If you need to change or reset your password, you can find more information on our Password Help documentation.
Why Does Password Hygiene Matter?
Password hygiene reduces the risk of someone stealing your password. If your password is stolen—either through guessing, phishing, or simple oversharing—whoever knows your password can use your Middlebury account for malicious purposes. This means they can:
- Send phishing emails in your name. This can result in blacklisting where other educational institutions or companies block all email from your address or even all Middlebury addresses.
- Access your personal information and any information you have access to. This can be especially serious if you handle financial, health, or any other kind of student or personnel records.
- Steal contact information for other members of Middlebury to add them to spam sending lists.
- Break into Middlebury computers and infect them with malware that steals more passwords or personal information.
All of these malicious actions use your compromised account, which puts your reputation at risk along with your data and personal information.
These three principles can help improve your password hygiene and reduce the risk of someone stealing your password.
Use Strong Passwords
Middlebury requires strong passwords. (You can read more about the exact requirements in our password policy.) This increases your safety in several ways:
- If you happen to use your password on a computer infected with malware that spies on what you’re typing, it’s significantly more difficult for the malware to record a complex password.
- Complex passwords are more difficult for brute-force password cracking programs to guess. The more complex the password, the longer it takes to guess, which gives other network security measures like account lockout time to kick in.
Don’t Reuse Passwords
Don’t reuse passwords between accounts, especially if you signed up for a service with your Middlebury email account. If your password is compromised, whoever gains access to it will also try to use for your other accounts. Reusing passwords means that if one account is compromised, all of your accounts are compromised. For example: if you use the same password for online shopping, banking, and your Middlebury account, a data breach at that online retailer would result in all of those accounts being compromised.
Don’t Share Passwords
It may seem harmless to give your coworker your password so they can do something on your computer or use your account for something, but this is an unnecessary risk. While your coworker is probably well-intentioned, they could misplace your password or share it with someone else. If your coworker needs access to a particular system they don’t already have permission for (such as Banner), they must request their own access.
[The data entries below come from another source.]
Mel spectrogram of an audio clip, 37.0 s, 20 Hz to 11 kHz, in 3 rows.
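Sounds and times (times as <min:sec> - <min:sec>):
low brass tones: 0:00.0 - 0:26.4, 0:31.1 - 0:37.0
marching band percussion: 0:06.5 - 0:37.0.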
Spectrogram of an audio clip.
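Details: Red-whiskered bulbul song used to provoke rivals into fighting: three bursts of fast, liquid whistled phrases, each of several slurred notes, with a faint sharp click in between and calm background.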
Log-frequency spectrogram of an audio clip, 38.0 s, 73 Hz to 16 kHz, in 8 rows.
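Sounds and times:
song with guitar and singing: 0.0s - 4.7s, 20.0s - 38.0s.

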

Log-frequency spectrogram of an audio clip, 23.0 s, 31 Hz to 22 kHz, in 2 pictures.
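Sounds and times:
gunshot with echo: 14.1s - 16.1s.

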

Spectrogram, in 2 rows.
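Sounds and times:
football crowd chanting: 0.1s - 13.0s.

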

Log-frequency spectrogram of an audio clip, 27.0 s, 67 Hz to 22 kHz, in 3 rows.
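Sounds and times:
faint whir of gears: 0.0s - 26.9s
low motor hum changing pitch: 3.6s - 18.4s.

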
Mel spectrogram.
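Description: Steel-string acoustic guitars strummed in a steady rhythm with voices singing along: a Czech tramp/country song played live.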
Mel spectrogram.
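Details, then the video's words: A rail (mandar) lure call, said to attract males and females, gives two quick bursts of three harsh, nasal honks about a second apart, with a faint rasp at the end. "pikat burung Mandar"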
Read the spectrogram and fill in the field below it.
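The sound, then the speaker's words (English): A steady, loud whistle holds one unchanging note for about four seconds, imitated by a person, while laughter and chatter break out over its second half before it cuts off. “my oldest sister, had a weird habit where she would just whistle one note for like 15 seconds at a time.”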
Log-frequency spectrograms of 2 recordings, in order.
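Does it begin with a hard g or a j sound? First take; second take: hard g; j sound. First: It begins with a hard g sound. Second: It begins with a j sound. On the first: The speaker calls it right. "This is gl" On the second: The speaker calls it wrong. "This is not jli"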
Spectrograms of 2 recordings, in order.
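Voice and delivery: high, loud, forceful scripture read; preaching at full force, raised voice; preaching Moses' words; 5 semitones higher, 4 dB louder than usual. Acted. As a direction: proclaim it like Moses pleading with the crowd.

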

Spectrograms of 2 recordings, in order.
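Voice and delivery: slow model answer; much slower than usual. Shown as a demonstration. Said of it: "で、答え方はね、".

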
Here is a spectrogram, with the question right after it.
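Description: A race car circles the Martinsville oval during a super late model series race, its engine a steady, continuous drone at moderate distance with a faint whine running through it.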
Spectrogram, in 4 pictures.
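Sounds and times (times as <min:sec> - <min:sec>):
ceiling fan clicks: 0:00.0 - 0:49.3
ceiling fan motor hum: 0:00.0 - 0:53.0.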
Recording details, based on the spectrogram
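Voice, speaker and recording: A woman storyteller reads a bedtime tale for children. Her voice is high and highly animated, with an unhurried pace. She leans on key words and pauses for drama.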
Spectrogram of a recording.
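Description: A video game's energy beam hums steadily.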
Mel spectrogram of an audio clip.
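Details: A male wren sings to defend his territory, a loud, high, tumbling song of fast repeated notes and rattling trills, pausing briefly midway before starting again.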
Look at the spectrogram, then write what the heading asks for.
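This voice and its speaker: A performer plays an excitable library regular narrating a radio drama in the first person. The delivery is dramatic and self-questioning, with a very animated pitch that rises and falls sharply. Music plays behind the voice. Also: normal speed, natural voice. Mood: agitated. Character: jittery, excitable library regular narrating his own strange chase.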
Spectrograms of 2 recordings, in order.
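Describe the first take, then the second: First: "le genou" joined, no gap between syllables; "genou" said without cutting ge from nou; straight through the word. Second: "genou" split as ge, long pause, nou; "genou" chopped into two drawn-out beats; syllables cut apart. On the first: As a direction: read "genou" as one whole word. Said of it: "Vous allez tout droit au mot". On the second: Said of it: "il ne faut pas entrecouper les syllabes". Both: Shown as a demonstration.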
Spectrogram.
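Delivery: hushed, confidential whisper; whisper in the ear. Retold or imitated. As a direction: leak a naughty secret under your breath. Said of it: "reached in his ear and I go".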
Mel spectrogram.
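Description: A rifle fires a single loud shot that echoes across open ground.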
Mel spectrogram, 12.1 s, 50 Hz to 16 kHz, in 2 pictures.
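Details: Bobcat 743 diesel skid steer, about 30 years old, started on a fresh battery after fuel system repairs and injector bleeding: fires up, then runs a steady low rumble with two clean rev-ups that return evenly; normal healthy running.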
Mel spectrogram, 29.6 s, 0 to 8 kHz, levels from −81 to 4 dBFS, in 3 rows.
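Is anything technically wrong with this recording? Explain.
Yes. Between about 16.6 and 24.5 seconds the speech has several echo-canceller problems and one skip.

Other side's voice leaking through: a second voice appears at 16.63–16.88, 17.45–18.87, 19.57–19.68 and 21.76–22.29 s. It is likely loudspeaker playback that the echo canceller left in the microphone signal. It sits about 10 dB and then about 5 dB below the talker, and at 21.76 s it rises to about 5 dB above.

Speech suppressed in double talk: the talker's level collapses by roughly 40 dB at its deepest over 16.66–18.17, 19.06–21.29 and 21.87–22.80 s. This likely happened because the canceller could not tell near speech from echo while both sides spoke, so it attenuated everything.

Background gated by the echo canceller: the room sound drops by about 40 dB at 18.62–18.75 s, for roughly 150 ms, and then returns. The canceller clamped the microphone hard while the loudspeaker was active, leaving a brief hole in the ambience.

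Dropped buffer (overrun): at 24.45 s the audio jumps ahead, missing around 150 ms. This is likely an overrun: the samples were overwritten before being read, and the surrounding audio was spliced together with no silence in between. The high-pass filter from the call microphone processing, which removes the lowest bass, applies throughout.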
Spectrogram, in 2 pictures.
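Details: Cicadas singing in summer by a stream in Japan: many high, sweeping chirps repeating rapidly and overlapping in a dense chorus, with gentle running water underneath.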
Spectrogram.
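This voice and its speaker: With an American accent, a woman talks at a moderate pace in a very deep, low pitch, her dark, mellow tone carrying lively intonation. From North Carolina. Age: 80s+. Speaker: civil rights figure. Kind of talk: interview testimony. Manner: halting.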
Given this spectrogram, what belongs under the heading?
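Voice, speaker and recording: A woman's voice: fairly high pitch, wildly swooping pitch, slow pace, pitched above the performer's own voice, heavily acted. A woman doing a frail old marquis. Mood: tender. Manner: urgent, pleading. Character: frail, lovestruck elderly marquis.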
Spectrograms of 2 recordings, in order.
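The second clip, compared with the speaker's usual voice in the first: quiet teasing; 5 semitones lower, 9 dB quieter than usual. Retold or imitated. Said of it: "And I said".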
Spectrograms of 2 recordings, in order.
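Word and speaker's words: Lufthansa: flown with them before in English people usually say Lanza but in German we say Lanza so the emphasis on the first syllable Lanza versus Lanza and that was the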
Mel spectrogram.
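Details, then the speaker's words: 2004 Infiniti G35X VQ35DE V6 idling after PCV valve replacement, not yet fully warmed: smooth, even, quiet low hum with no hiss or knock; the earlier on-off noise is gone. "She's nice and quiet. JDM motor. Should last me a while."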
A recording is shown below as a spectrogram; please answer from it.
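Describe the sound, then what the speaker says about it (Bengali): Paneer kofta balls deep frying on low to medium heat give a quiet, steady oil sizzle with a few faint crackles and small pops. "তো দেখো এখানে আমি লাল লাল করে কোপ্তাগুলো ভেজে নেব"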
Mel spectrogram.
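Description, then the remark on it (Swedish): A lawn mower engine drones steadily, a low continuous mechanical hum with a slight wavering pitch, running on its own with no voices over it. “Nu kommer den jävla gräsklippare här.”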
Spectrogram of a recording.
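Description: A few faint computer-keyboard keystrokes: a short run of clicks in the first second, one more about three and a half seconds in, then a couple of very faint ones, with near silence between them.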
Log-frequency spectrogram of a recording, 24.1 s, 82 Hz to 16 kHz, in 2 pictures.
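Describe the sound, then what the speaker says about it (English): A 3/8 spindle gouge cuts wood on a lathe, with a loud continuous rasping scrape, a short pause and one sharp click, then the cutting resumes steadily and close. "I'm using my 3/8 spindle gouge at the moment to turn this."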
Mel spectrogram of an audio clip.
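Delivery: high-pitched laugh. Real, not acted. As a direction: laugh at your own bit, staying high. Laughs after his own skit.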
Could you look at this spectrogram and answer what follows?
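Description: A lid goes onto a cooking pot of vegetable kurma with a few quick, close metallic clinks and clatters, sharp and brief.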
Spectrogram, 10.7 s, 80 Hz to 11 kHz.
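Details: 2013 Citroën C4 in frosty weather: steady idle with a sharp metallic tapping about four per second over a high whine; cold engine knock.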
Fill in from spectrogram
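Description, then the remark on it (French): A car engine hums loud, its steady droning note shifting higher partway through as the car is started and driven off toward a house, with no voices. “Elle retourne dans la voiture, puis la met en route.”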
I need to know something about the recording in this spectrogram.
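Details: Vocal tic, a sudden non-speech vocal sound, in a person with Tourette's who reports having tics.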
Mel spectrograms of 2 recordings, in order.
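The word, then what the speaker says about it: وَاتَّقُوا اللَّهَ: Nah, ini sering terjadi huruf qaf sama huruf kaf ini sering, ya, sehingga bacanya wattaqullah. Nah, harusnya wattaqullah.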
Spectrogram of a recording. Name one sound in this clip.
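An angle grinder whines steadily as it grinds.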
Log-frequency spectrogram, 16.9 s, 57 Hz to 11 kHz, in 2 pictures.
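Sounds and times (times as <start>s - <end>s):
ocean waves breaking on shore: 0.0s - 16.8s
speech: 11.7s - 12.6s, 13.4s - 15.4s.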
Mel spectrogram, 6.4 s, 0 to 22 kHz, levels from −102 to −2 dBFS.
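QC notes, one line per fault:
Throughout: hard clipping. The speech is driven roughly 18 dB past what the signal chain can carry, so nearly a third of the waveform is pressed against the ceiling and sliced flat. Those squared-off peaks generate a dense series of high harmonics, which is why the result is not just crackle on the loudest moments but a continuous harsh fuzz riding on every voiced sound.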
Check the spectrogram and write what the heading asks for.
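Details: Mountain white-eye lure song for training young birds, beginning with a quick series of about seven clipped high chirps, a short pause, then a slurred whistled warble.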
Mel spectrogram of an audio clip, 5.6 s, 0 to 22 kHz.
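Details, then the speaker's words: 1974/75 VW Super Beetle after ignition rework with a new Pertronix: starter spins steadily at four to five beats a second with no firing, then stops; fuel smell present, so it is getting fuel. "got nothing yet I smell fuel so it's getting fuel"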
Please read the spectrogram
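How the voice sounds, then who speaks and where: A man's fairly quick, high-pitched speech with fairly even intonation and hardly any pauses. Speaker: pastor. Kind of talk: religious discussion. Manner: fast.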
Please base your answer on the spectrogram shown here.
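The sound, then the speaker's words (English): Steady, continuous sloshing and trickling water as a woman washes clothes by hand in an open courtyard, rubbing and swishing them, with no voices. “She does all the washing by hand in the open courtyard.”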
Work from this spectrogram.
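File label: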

Knowing you should never share your password also puts you on your guard when someone pretending to be a coworker or ITS staff asks for your password.
Contact our help desk for more information or for any questions or concerns.